ITC Colloquium - Jennifer Barnes (Columbia)


Thursday, April 4, 2019, 11:00am to 12:00pm



Panning for gold with things that go bang in the night

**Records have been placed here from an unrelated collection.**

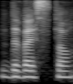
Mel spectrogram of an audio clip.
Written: dvesto

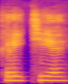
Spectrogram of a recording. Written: krytie

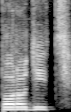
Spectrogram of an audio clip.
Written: porodiť

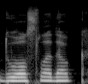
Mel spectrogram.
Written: dôsledok

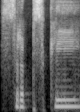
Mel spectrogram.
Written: srbský

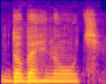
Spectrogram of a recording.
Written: dobehnúť

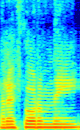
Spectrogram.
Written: reformny

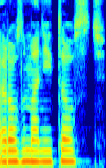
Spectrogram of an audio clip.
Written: rozmanitosť

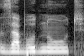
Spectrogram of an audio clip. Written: zabudnúť

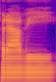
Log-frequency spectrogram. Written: pravý

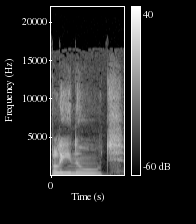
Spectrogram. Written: plynúť

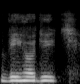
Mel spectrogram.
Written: vyhodiť

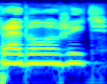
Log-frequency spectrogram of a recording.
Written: predĺžiť

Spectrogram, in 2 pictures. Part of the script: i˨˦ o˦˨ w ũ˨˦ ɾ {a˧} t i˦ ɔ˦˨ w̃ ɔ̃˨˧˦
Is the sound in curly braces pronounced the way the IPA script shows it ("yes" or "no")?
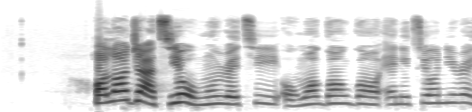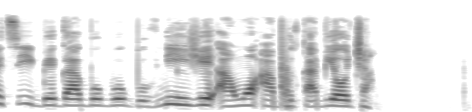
no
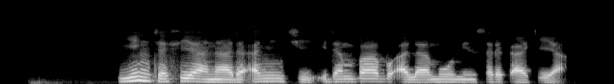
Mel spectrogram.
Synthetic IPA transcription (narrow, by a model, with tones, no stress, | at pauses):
jɪ˦˨ntɐ˨ɸɪ˦jaː˨naː˨da˨ʔa˦mɪ˦nt͡ʃiː˨ʔɪ˨dɐ˦mbaː˦bu˨ʔa̰˨laː˨moː˦mɪ˦nsɐ˦rkʼaː˨kʲʼɪ˦ja̰ː˨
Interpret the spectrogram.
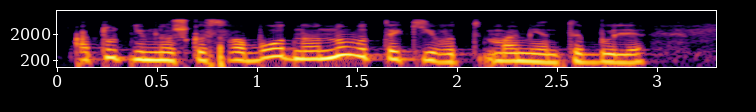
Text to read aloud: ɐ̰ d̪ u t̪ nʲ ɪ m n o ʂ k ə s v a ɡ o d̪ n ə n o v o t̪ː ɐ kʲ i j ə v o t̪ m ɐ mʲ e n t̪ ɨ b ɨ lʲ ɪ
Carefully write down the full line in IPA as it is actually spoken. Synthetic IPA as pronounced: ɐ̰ t̪ u t̪ nʲ ɪ m n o ʂ k ə s v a b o d̪ n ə n u v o t̪ː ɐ kʲ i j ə v o t̪ m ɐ mʲ e n t̪ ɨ b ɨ lʲ ɪ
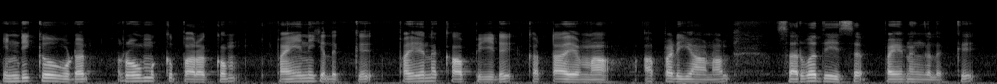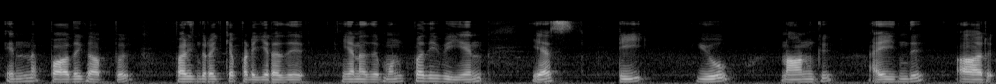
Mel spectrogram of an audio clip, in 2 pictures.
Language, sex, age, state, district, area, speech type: Tamil, male, 18-30, Tamil Nadu, Madurai, urban, read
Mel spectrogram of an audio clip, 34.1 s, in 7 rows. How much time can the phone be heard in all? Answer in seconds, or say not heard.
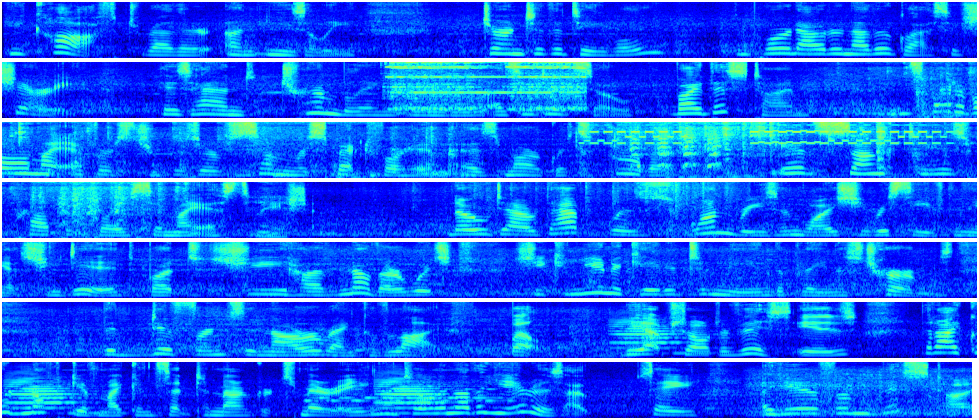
5 s.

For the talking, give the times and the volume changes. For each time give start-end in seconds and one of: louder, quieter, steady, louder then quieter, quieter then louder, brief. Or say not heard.
0.0-34.0 steady.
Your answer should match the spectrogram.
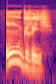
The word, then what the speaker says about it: Hongrie: La Hongrie. So remember, H doesn't exist, so you don't pronounce it. So it starts with O-N, on, and then gris. Final E, not pronounced.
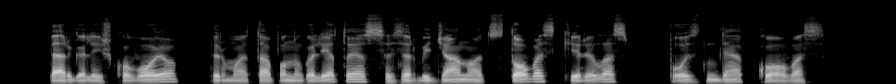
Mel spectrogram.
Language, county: Lithuanian, Utena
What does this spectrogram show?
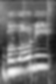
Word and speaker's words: Bologna: Bologna, Italy is pronounced as Bologna.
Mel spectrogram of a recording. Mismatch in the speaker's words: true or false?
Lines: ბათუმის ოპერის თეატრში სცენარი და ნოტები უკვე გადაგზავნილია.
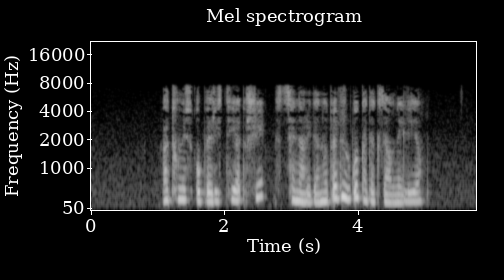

Abstract: Electromagnetic follow-up observations of the gravitational wave-detected binary neutron star merger (NSM) GW1701817 suggested that material ejected from the accretion disk formed in the merger underwent a robust r-process nucleosynthesis, producing heavy elements like Au, Pt, and Eu. These observations seemed to answer a long-standing question about the origin of the heaviest elements in the Universe. However, the conditions that characterize the disks formed in NSMs are also found in other systems, raising the question of whether mergers are unique sites of r-process production. Of particular interest for this question is the collapse of rotating massive stars, called "collapsars." Like NSMs, collapsars form accretion disks around stellar mass compact objects and are associated with ultrarelativistic outflows that give rise to gamma-ray bursts. I will discuss recent work that explored whether these collapsar disks could successfully produce the r-process, and what the signs of collapsar disk r-process nucleosynthesis might be.